Of course Bush can use photos of flag-draped coffins of 9-11 victims in campaign ads.

If you can demonstrate somehow that taking photos of flag-draped coffins constitutes “disrespect for the dead” you might have something resembling a point.

To understand this directive you must remember that popular opposition to the Vietnam War has long been linked to people seeing film on the evening news of body bags being unloaded from military transports. The Pentagon has made the simplistic, though possibly valid, assumption that if people don’t see coffins they won’t object to a war. They make noises about how these men and women “have paid the ultimate price” but I get the feeling that if they could they wouldn’t report ANY losses.

Its really quite simple. If the photos were used to laud The Leader and his firm and unwavering resolve to “stay the course” and thus highlight the unstinting sacrifice of our heroes in thier universal and unanimous support of The Leader, that’s one thing. Used by sniveling cowards who hate freedom, in an attempt to undermine The Leader’s purpose and thus offer aid and comfort to the enemy, it’s treason and blasphemy.

What really boggles my mind is that the photos that were obtained under the FOIA were apparently photos taken by the Defense Department. Why on Earth would they take photos if they didn’t want the images to be seen? Why didn’t the Defence Department just not take the photos in the first place? What value could photos of anonyous coffins have to the Defense Department?

It’s ok for a president to travel to Dover AFB and be publicly photographed with the flag-drapped coffins as they arrive home (Clinton) for political purposes.

It’s ok for a president to use flag-drapped coffins in his campaign ads (Bush) in his bid for re-election.

It’s ok for the embedded media to show firefights and dead bodies on our TV screens, including the latest firefight when that soldier is seen returning fire while he wears his uniform soaked in the blood of a comrade (CNN News report).

It’s ok for the media to publish burned body parts hanging from a bridge in Iraq.

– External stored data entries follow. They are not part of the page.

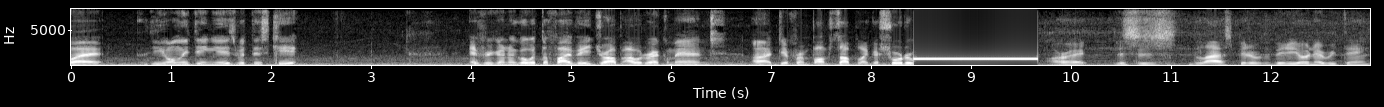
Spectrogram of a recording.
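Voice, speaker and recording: Long, frequent pauses break up a man's speech at a moderate pace. His pitch is medium with ordinary variation, over noticeable background noise. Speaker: car enthusiast vlogger. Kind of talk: casual vlog walkaround.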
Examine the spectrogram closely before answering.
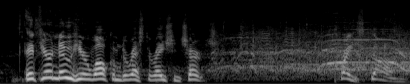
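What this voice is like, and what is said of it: Usual voice. Nothing is said of it.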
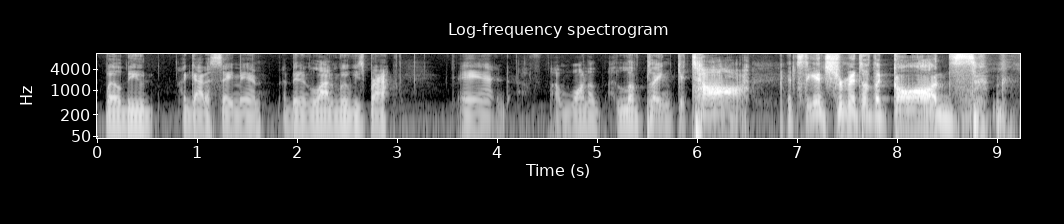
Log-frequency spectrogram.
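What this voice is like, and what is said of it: Imitates another person's voice. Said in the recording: “do a Jack Black impression”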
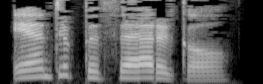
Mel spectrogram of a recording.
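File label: "antipathetical", British English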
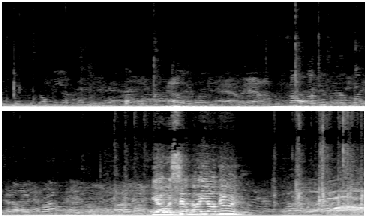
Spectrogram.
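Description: A crowd chatters and shouts in a large echoing room.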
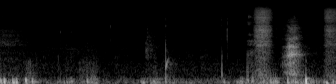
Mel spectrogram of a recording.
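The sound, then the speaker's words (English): A short, popping burp, brief and abrupt, with a couple of breathy bursts of noise and low rumbling around it; no one speaks. “I burped.”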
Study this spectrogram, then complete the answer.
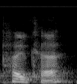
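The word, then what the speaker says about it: poque: crash flux has emailed us in to say poker took its name from the word Pock pronounced poke so I've been pronouncing it wrong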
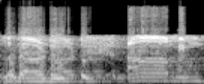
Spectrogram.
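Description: A man's voice chanting a melodic religious recitation in long held, gliding notes, over a steady low hum.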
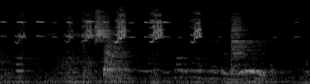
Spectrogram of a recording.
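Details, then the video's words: Young female ultramarine grosbeak, eight months old, soliciting mating: a few short, harsh, high chirping bursts spaced irregularly over about three seconds, over a steady low rumble and faint background murmur. "FÊMEA DE AZULÃO Melhor do Brasil Com apenas 8 Mês Pedindo muita Gala"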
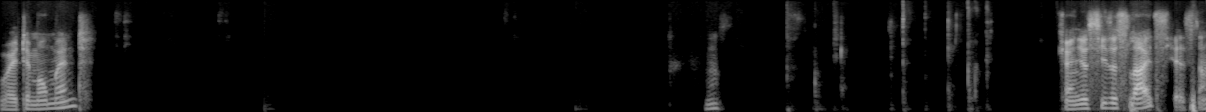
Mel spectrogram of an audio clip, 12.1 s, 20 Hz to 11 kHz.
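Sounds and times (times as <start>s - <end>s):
computer mouse clicks: 7.9s - 10.0s.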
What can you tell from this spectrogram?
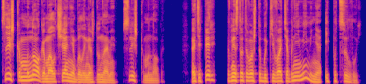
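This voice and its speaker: A man's voice: mid-range voice, sing-song, normal speed, lightly acted. A man voicing a commanding adult sorceress in a fantasy audiobook, speaking curtly. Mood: firm. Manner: curt, then softening. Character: Yennefer, commanding sorceress woman.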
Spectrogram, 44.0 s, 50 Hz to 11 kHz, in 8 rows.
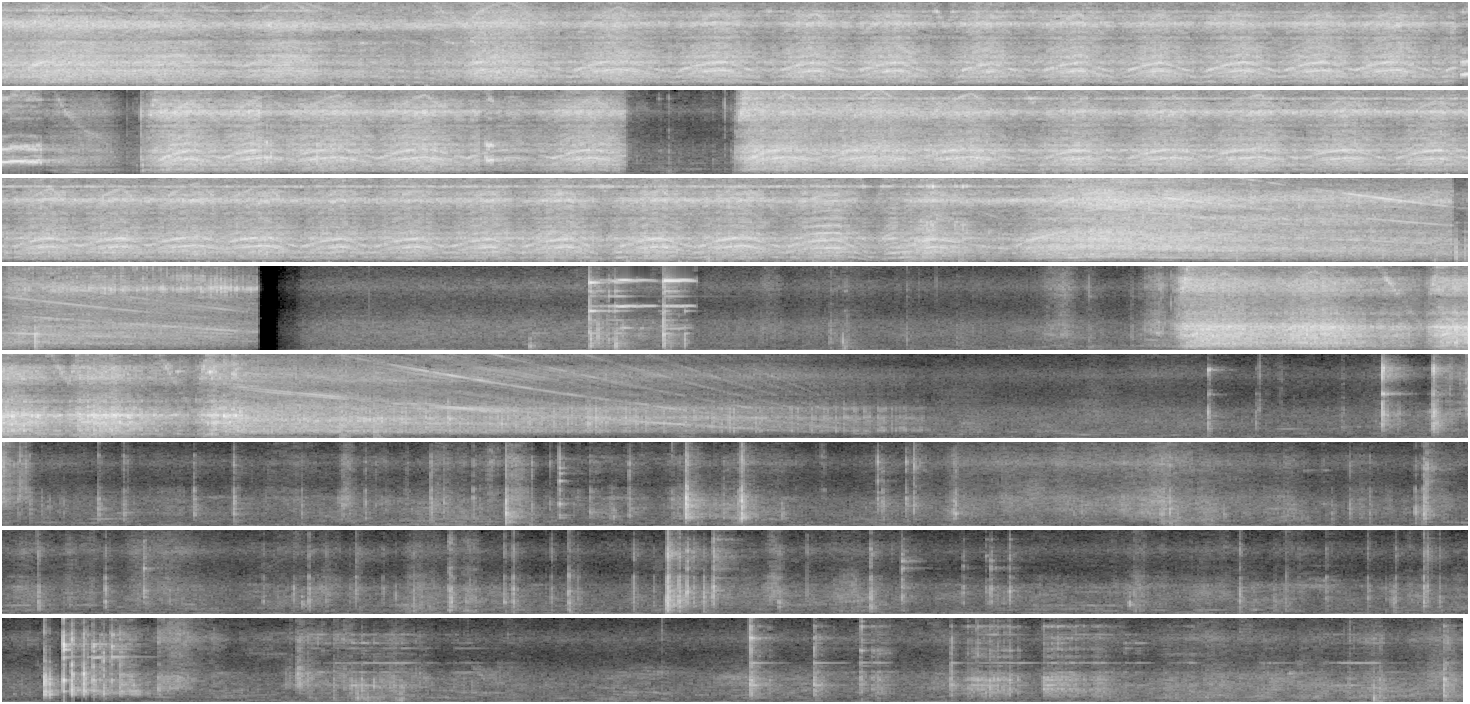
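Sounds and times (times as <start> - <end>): power tool winding down: 0.0 - 17.5, 20.9 - 25.5.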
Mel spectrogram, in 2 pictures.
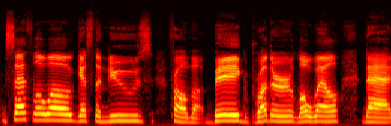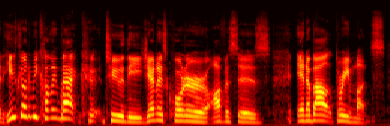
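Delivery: normal talking voice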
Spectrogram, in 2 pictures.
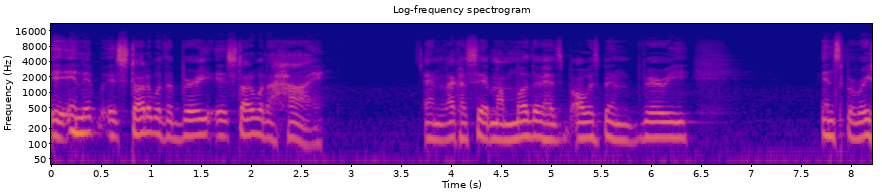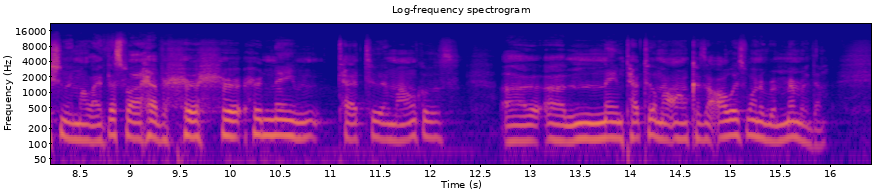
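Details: Adult male actor with stuttering since childhood that still persists, including on the phone and in person; stuttering.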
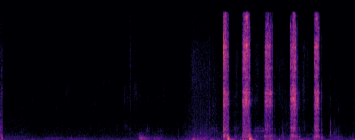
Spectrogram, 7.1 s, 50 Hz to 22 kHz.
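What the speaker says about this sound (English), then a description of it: "we'll put the screws in" A ratchet drives in screws while an ignition starter switch is installed on a 2014-2018 GMC Sierra 1500: five crisp bursts of rapid clicking, close and regular, after a quiet stretch with faint handling noise.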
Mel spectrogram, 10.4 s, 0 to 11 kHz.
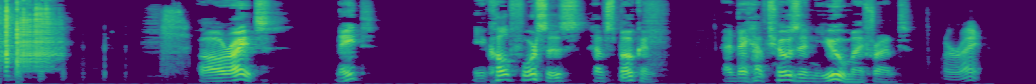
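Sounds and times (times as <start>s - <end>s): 
six-sided die rolling on a hard surface: 0.0s - 0.7s
speech: 2.0s - 2.8s, 3.4s - 3.8s, 4.7s - 9.9s.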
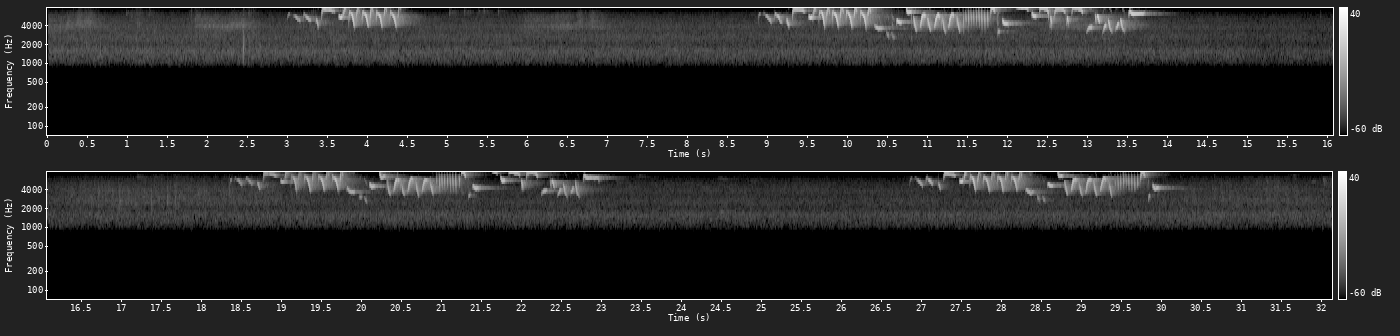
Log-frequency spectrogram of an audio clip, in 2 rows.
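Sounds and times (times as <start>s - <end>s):
Eurasian wren song: 1.9s - 7.0s, 8.9s - 14.0s, 18.4s - 23.3s, 26.8s - 30.3s.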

It’s not ok for the American People who are sending their sons and daughters to a controversial war to see some of those sons and daughters return home in flag-drapped coffins amid the respect, grace and dignity their soldiers in arms give them.

The horror. The horror. The hypocrisy.